|Children of Naaram Prologue|
|Written by RKP Hunt|
This story has been recently editted by some of the great folks on my forum. Thank you to Jaded, Hibye. Danylle Nights, babygal, Alexis, and anyone else that I missed for finding many of the errors in my novel. Of course, there are still some errors in this work of that I have no doubt, but hopefully it will be a much smoother read for everyone.
If you want to help edit any of my novels, visit my forum where there are editting rooms available for many of my works. I appreciate the help.
Arywan, a world of mystery and intrigue. Ruled by gods that control every aspect of mortal life, from health to peace to even death. Controlling the world of the mortals for their own power and the war they fight against each other in the heavens. Prophecies put into place by the goddess of fate, there to make sure the world continued down it's path.
Soon the evil gods were no longer satisfied with just asking and wishing the mortals to appease them. They wanted to control them with their own hands, and so the god of murder and the god of war came together. Forcing the once peaceful races that lived among each other, and welcoming each other into their cities and homes, into war. Feeding from the murder and the carnage, Naaram the god of murder and his ally grew stronger with each battle.
For nearly three hundred years the battle of the races continued, the good gods helpless against the now powerful god of murder. It was when the goddess of life, Ladandia, found a way to punish the evil gods involved with the mortal's torture. Every neutral and good god, and even some of the more evil that were being scarred by the battles came together. With all their powers combined they forced the evil gods to Arywan, forcing them to walk and live among the mortals.
The gods now mortals with lesser powers walked the land trying to find their way back into the heavens. Naaram was no fool, and knew the capacity of the power that had been inflicted upon him and his prior associates. He knew there was no way back, but more importantly he knew there was only so much time a god could remain among the mortals. Though his allies believed that they would be allowed back before the end of the two decades, Naaram knew they would never allow him back. More importantly if they did allow them back he would have to give up some of his strength and power.
He began to impregnate his priestesses, allow them to sacrifice their own lives in order to birth his children. Placing his life force, his essence, into each unborn babe, slowing killing himself with each child. As the years grew to a close, Naaram still had much of his essence left, and began giving more to each child, strengthening them.
The day before the anniversary of his twentieth year on the mortal plane, he was left with one sixth of all his essence. Turning to the only person he could trust to kill the babe at it's birth, Naaram impregnated his highest priestess.
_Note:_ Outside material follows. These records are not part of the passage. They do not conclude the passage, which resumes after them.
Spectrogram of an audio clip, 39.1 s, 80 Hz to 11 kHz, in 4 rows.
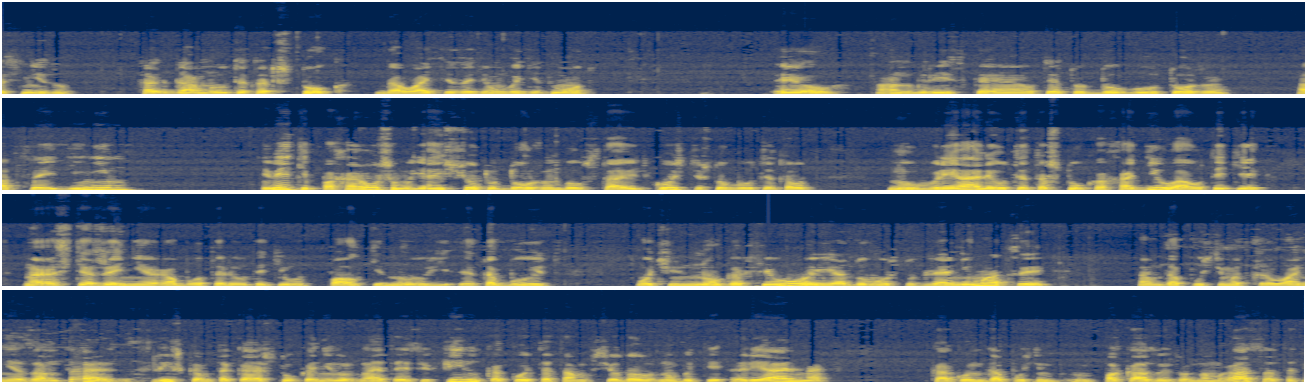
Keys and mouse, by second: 2.5-4.1 drag, 5.0 click, 9.4 middle click, 10.1-11.9 middle drag, 12.6 middle click, 13.4 shift+middle click, 23.4 middle click, 25.6 ctrl+z, 27.6 ctrl+z.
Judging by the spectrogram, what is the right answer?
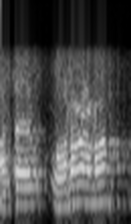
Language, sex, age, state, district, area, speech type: Malayalam, male, 60+, Kerala, Idukki, rural, conversation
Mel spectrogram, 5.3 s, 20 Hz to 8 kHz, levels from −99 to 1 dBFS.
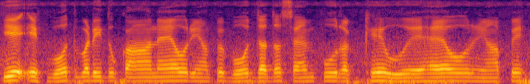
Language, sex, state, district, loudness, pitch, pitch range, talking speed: Hindi, male, Haryana, Charkhi Dadri, -17 LUFS, 140 Hz, 135-145 Hz, 205 wpm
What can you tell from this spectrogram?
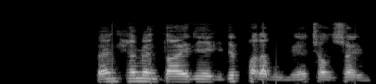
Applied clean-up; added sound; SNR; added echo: none; none; none; none.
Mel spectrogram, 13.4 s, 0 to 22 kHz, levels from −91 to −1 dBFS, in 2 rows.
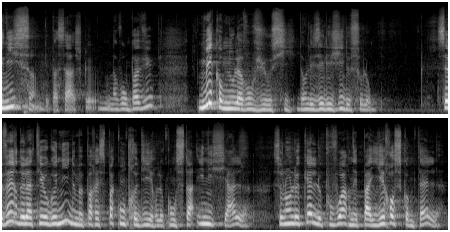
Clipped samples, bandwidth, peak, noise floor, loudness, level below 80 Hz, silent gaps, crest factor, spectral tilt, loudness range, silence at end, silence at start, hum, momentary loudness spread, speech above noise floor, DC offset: under 0.1%; 15.5 kHz; -2 dBFS; -64 dBFS; -23 LUFS; -72 dBFS; none; 20 dB; -6 dB/octave; 4 LU; 0.1 s; 0 s; none; 16 LU; 42 dB; under 0.1%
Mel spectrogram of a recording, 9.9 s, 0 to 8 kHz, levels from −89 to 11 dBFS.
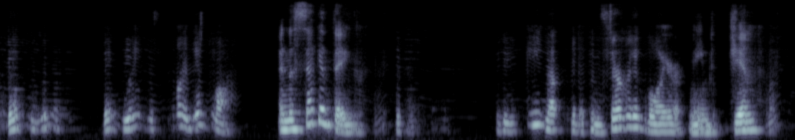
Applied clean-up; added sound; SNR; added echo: neural mask model DeepFilterNet 3.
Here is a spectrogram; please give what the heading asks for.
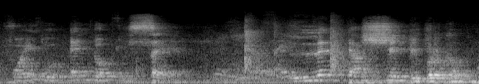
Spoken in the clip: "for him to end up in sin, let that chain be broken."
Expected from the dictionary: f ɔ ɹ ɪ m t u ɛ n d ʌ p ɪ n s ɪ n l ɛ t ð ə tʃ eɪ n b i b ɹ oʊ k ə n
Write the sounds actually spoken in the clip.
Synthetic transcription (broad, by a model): f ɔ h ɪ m t u ɛ n d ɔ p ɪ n s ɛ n l ɛ t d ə ʃ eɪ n b i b ɹ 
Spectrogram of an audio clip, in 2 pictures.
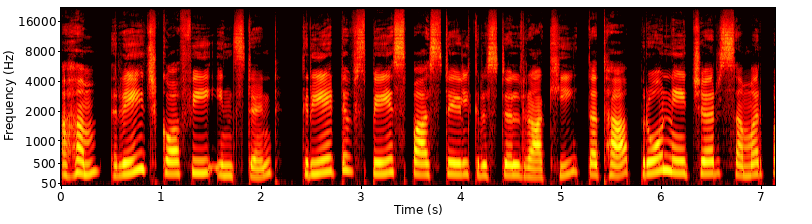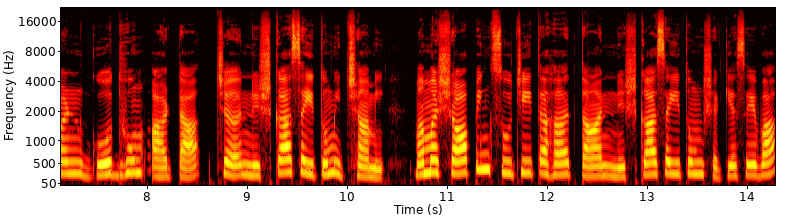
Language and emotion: Sanskrit, neutral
She promised to kill herself before giving birth to the child, in the last months of the pregnancy. Naaram died as the last of his essence went into his child.
The priestess gave birth to the last child dying as the child was ripped from her loins, she never even know what gender her baby was. Bringing the last child to the alters, they began sacrificing them, however their location was not a secret to those with clairvoyant powers. An army of wizards entered the mountain and rescued the children from their deaths, some priestesses escaped with the children. The wizards took what children remained, and gave them to family to take care of. The power of some of the children was to great to give to unknowing mortals to care for. These children were taken or given to those of great virtue and strength in hopes that they would never succumb to their evil blood.
In the mountains prophecies written by Naaram himself were found, and within the first few years they began. Others of the clairvoyant order found themselves writing more of their prophecies, and the horror they were about to bestow on the world.